### [AIM OF THE TASK]
Print the entries underneath word for word, omitting whatever pictures they contain.

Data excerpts
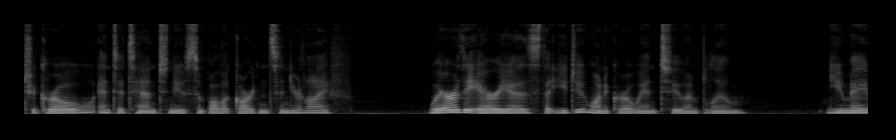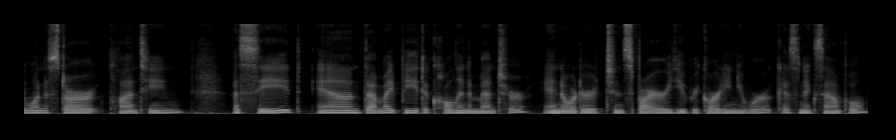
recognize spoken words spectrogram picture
to grow and to tend to new symbolic gardens in your life. Where are the areas that you do want to grow into and bloom? You may want to start planting a seed, and that might be to call in a mentor in order to inspire you regarding your work, as an example.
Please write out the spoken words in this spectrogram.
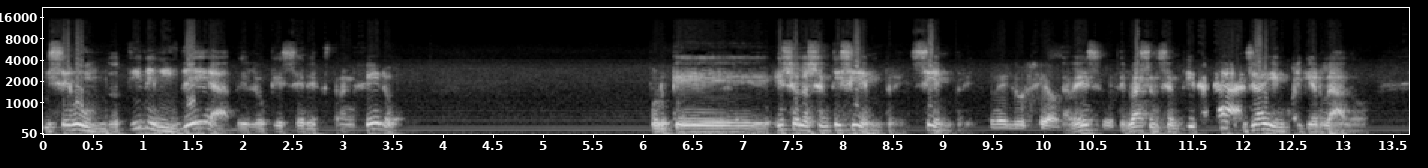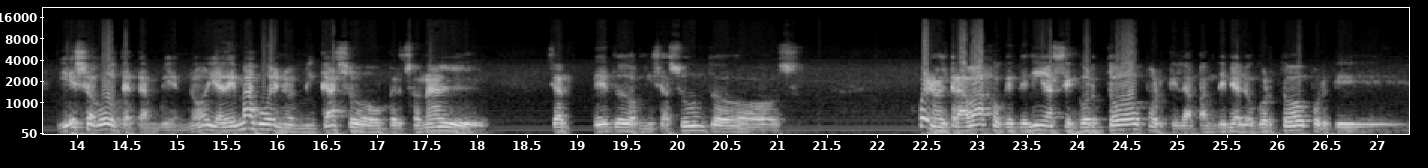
Y segundo, ¿tienen idea de lo que es ser extranjero? Porque eso lo sentí siempre, siempre. Una ilusión. ¿Sabes? Te lo hacen sentir acá, allá y en cualquier lado. Y eso agota también, ¿no? Y además, bueno, en mi caso personal, ya de todos mis asuntos, bueno, el trabajo que tenía se cortó porque la pandemia lo cortó, porque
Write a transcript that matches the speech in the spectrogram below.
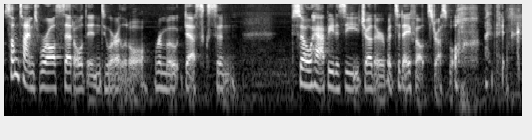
sometimes we're all settled into our little remote desks and so happy to see each other, but today felt stressful. I think.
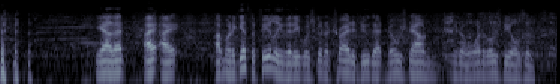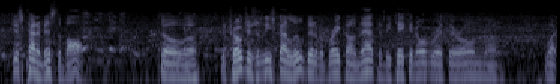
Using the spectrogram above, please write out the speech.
yeah, that I, I I'm going to get the feeling that he was going to try to do that nose down, you know, one of those deals and just kind of miss the ball. So uh, the Trojans at least got a little bit of a break on that. They'll be taking over at their own, uh, what,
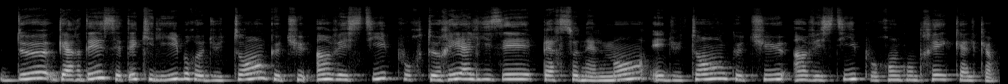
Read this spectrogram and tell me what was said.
de garder cet équilibre du temps que tu investis pour te réaliser personnellement et du temps que tu investis pour rencontrer quelqu'un.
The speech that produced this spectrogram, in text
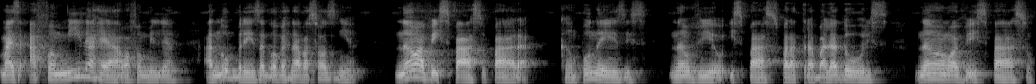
mas a família real, a família, a nobreza governava sozinha. Não havia espaço para camponeses, não havia espaço para trabalhadores, não havia espaço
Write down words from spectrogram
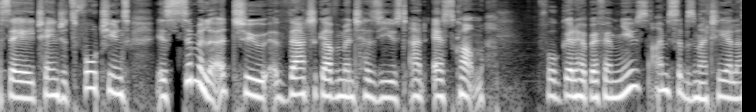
SAA change its fortunes is similar to that government has used at Eskom. For Good Hope FM News, I'm Sibs Matiela.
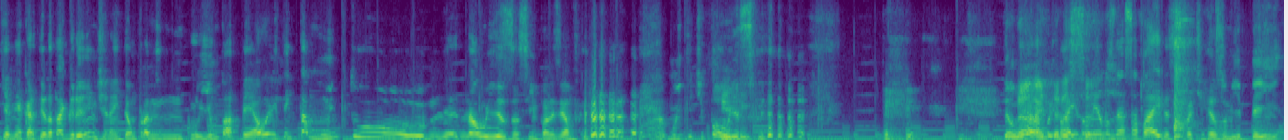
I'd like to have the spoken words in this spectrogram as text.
que a minha carteira tá grande, né? Então, para mim incluir um papel, ele tem que estar tá muito na Wiz, assim, por exemplo. muito tipo a Wiz. então, não, cara, foi mais ou menos nessa vibe, assim, pra te resumir bem a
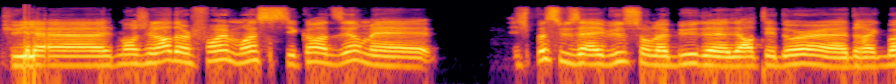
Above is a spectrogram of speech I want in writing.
Puis, euh, bon, j'ai l'air d'un foin. Moi, c'est à dire, mais je sais pas si vous avez vu sur le but de, de Altidore, euh, Drogba,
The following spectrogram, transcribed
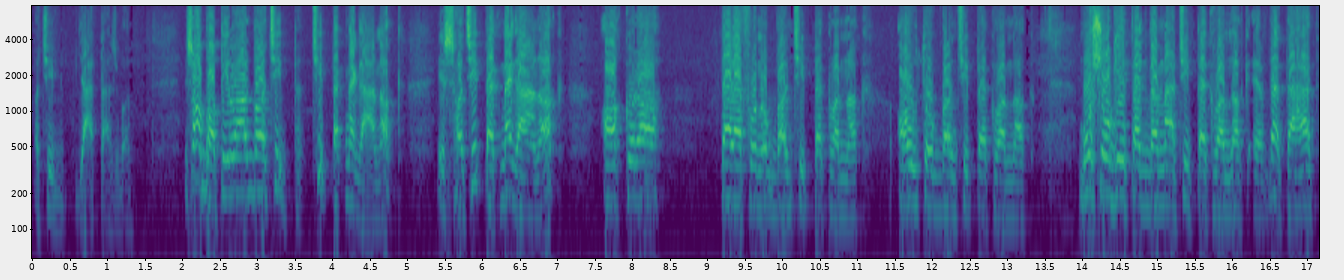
a chipgyártásban és abban a pillanatban a chip, csippek megállnak és ha a csippek megállnak akkor a telefonokban csippek vannak autókban csippek vannak mosógépekben már csippek vannak érted? tehát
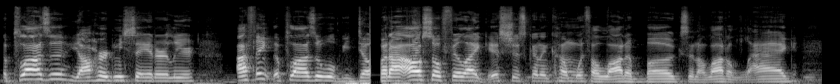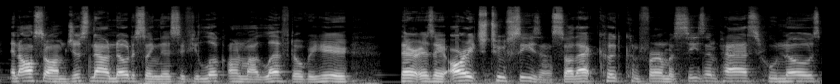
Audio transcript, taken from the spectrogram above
the plaza. Y'all heard me say it earlier. I think the plaza will be dope, but I also feel like it's just gonna come with a lot of bugs and a lot of lag. And also, I'm just now noticing this. If you look on my left over here, there is a RH2 season, so that could confirm a season pass. Who knows?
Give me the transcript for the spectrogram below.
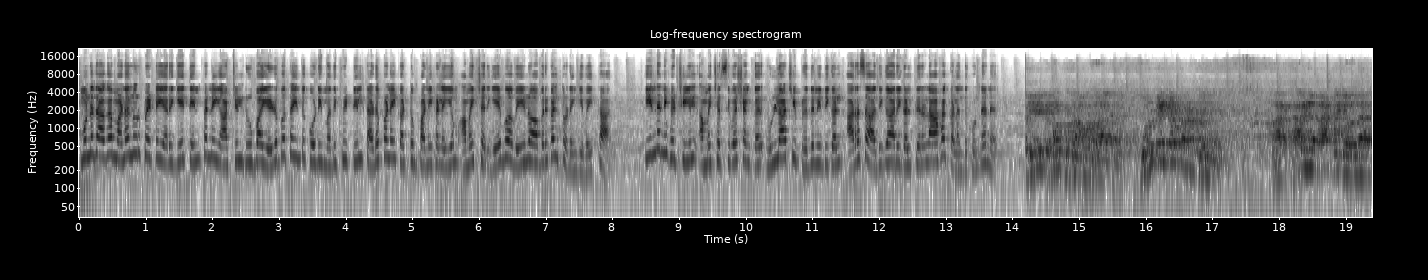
முன்னதாக மணலூர்பேட்டை அருகே தென்பெண்ணை ஆற்றில் ரூபாய் எழுபத்தைந்து கோடி மதிப்பீட்டில் தடுப்பணை கட்டும் பணிகளையும் அமைச்சர் ஏவ வேலு அவர்கள் தொடங்கி வைத்தார். இந்த நிகழ்ச்சியில் அமைச்சர் சிவசங்கர் உள்ளாட்சி பிரதிநிதிகள் அரசு அதிகாரிகள் திரளாக கலந்து கொண்டனர். கலைஞர் ஆட்சிக்கு வந்தார்.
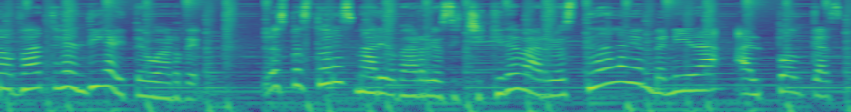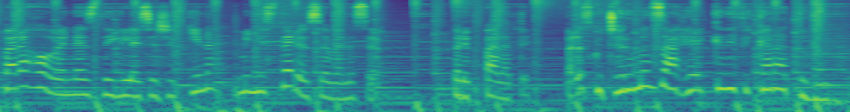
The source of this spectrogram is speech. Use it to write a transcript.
Jehová te bendiga y te guarde. Los pastores Mario Barrios y Chiqui de Barrios te dan la bienvenida al podcast para jóvenes de Iglesia Shekina, Ministerio Ebenezer. Prepárate para escuchar un mensaje que edificará tu vida.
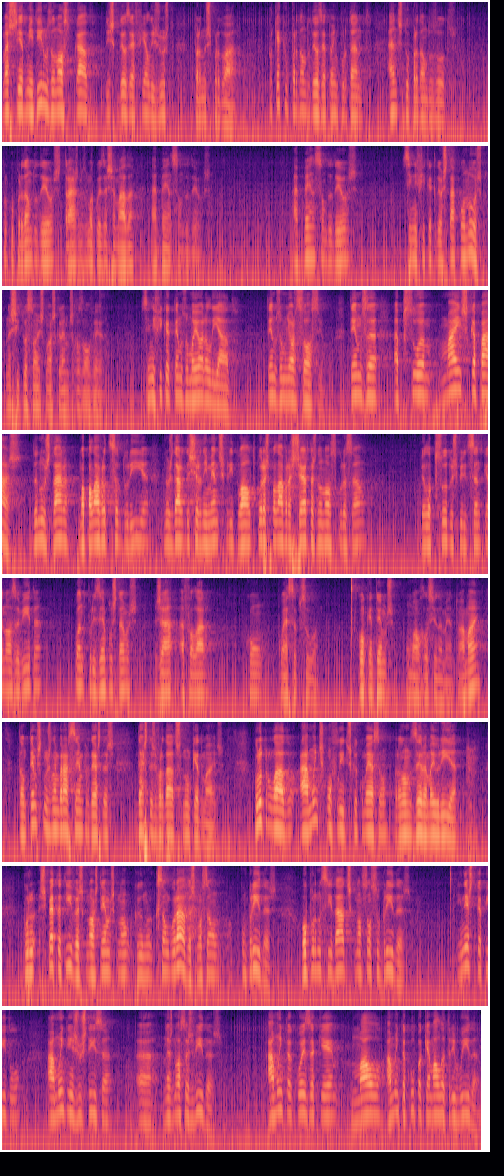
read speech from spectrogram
Mas se admitirmos o nosso pecado, diz que Deus é fiel e justo para nos perdoar. Porquê é que o perdão de Deus é tão importante antes do perdão dos outros? Porque o perdão de Deus traz-nos uma coisa chamada a bênção de Deus. A bênção de Deus significa que Deus está conosco nas situações que nós queremos resolver. Significa que temos o maior aliado, temos o melhor sócio, temos a, a pessoa mais capaz de nos dar uma palavra de sabedoria, de nos dar discernimento espiritual, de pôr as palavras certas no nosso coração, pela pessoa do Espírito Santo que a nós habita, quando, por exemplo, estamos já a falar com, com essa pessoa, com quem temos um mau relacionamento. Amém? Então temos que nos lembrar sempre destas, destas verdades que nunca é demais. Por outro lado, há muitos conflitos que começam, para não dizer a maioria, por expectativas que nós temos que, não, que, que são goradas, que não são cumpridas, ou por necessidades que não são supridas. E neste capítulo há muita injustiça uh, nas nossas vidas. Há muita coisa que é mal, há muita culpa que é mal atribuída.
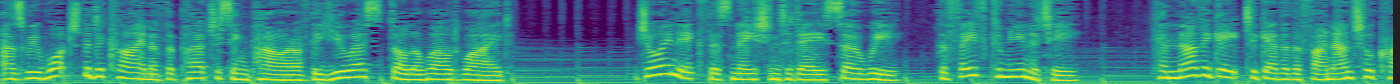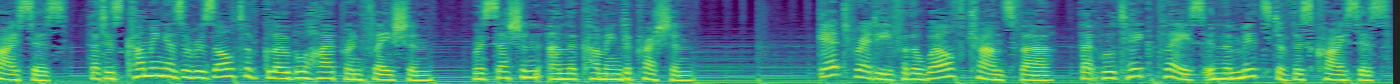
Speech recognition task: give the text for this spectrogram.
as we watch the decline of the purchasing power of the US dollar worldwide. Join Ichthus Nation today so we, the faith community, can navigate together the financial crisis that is coming as a result of global hyperinflation, recession and the coming depression. Get ready for the wealth transfer that will take place in the midst of this crisis.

### [RESULT OF THE EXERCISE]
recognize spoken words spectrogram picture
to grow and to tend to new symbolic gardens in your life. Where are the areas that you do want to grow into and bloom? You may want to start planting a seed, and that might be to call in a mentor in order to inspire you regarding your work, as an example.
Please write out the spoken words in this spectrogram.
Y segundo, ¿tienen idea de lo que es ser extranjero? Porque eso lo sentí siempre, siempre. Una ilusión. ¿Sabes? Te lo hacen sentir acá, allá y en cualquier lado. Y eso agota también, ¿no? Y además, bueno, en mi caso personal, ya de todos mis asuntos, bueno, el trabajo que tenía se cortó porque la pandemia lo cortó, porque
Write a transcript that matches the speech in the spectrogram below.
sometimes we're all settled into our little remote desks and so happy to see each other, but today felt stressful. I think.
Using the spectrogram above, please write out the speech.
yeah, that I, I I'm going to get the feeling that he was going to try to do that nose down, you know, one of those deals and just kind of miss the ball. So uh, the Trojans at least got a little bit of a break on that. They'll be taking over at their own, uh, what,
Read this spectrogram and tell me what was said.
de garder cet équilibre du temps que tu investis pour te réaliser personnellement et du temps que tu investis pour rencontrer quelqu'un.
The speech that produced this spectrogram, in text
mas a família real, a família, a nobreza governava sozinha. Não havia espaço para camponeses, não havia espaço para trabalhadores, não havia espaço
Write down words from spectrogram
SAA change its fortunes is similar to that government has used at Eskom. For Good Hope FM News, I'm Sibs Matiela.
I'd like to have the spoken words in this spectrogram as text.
que a minha carteira tá grande, né? Então, para mim incluir um papel, ele tem que estar tá muito na Wiz, assim, por exemplo. muito tipo a Wiz. então, não, cara, foi mais ou menos nessa vibe, assim, pra te resumir bem a
Above is a spectrogram of speech I want in writing.
Puis, euh, bon, j'ai l'air d'un foin. Moi, c'est à dire, mais je sais pas si vous avez vu sur le but de, de Altidore, euh, Drogba,
The following spectrogram, transcribed
a chipgyártásban és abban a pillanatban a chip, csippek megállnak és ha a csippek megállnak akkor a telefonokban csippek vannak autókban csippek vannak mosógépekben már csippek vannak érted? tehát
Audio transcript, taken from the spectrogram above
the plaza. Y'all heard me say it earlier. I think the plaza will be dope, but I also feel like it's just gonna come with a lot of bugs and a lot of lag. And also, I'm just now noticing this. If you look on my left over here, there is a RH2 season, so that could confirm a season pass. Who knows?
Give me the transcript for the spectrogram below.
முன்னதாக மணலூர்பேட்டை அருகே தென்பெண்ணை ஆற்றில் ரூபாய் எழுபத்தைந்து கோடி மதிப்பீட்டில் தடுப்பணை கட்டும் பணிகளையும் அமைச்சர் ஏவ வேலு அவர்கள் தொடங்கி வைத்தார். இந்த நிகழ்ச்சியில் அமைச்சர் சிவசங்கர் உள்ளாட்சி பிரதிநிதிகள் அரசு அதிகாரிகள் திரளாக கலந்து கொண்டனர். கலைஞர் ஆட்சிக்கு வந்தார்.
The source of this spectrogram is speech. Use it to write a transcript.
Jehová te bendiga y te guarde. Los pastores Mario Barrios y Chiqui de Barrios te dan la bienvenida al podcast para jóvenes de Iglesia Shekina, Ministerio Ebenezer. Prepárate para escuchar un mensaje que edificará tu vida.
read speech from spectrogram
Mas se admitirmos o nosso pecado, diz que Deus é fiel e justo para nos perdoar. Porquê é que o perdão de Deus é tão importante antes do perdão dos outros? Porque o perdão de Deus traz-nos uma coisa chamada a bênção de Deus. A bênção de Deus significa que Deus está conosco nas situações que nós queremos resolver. Significa que temos o maior aliado, temos o melhor sócio, temos a, a pessoa mais capaz de nos dar uma palavra de sabedoria, de nos dar discernimento espiritual, de pôr as palavras certas no nosso coração, pela pessoa do Espírito Santo que a nós habita, quando, por exemplo, estamos já a falar com, com essa pessoa, com quem temos um mau relacionamento. Amém? Então temos que nos lembrar sempre destas, destas verdades que nunca é demais. Por outro lado, há muitos conflitos que começam, para não dizer a maioria, por expectativas que nós temos que, não, que, que são goradas, que não são cumpridas, ou por necessidades que não são supridas. E neste capítulo há muita injustiça uh, nas nossas vidas. Há muita coisa que é mal, há muita culpa que é mal atribuída.
Speech recognition task: give the text for this spectrogram.
as we watch the decline of the purchasing power of the US dollar worldwide. Join Ichthus Nation today so we, the faith community, can navigate together the financial crisis that is coming as a result of global hyperinflation, recession and the coming depression. Get ready for the wealth transfer that will take place in the midst of this crisis.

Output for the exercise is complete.